The head of drugmaker Moderna said COVID-19 vaccines are unlikely to be as effective against the omicron variant of the coronavirus as they have been previously, sparking fresh worry in financial markets about the trajectory of the pandemic.
“There is no world, I think, where [the effectiveness] is the same level ... we had with delta,” Stéphane Bancel told the Financial Times in an interview at the company’s headquarters in Cambridge, Massachusetts.
'Biggest change since COVID started': What's Omicron and how to beat it. LISTEN
"I think it's going to be a material drop. I just don't know how much because we need to wait for the data. But all the scientists I've talked to ... are like 'this is not going to be good," he added.
Vaccine resistance could lead to more sickness and hospitalizations and prolong the pandemic, and his comments triggered selling in growth-exposed assets like oil, stocks and the Australian dollar.
Bancel added that the high number of mutations on the protein spike the virus uses to infect human cells meant it was likely the current crop of vaccines would need to be modified.
- 'We came to comfort a bereaved family in Israel – and were treated like criminals'
- Israel investigating 15 potential cases of omicron COVID variant
- Before omicron hit, Israel was already seeing rising COVID cases
He had earlier said on CNBC that it could take months to begin shipping a vaccine that does work against Omicron.

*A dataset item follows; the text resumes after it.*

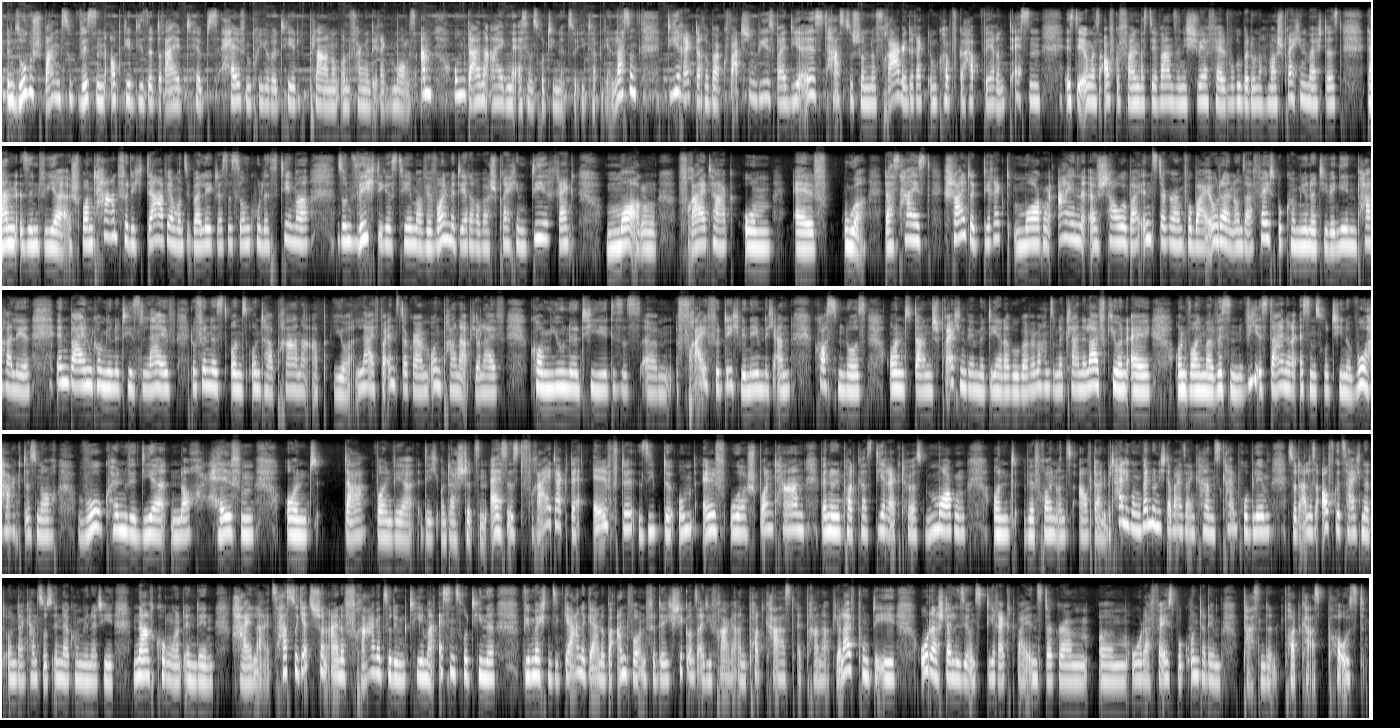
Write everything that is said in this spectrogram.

Fear of the new variant, despite a lack of information about its severity, has already triggered delays to some economic reopening plans and the reimpostion of some travel and movement restrictions.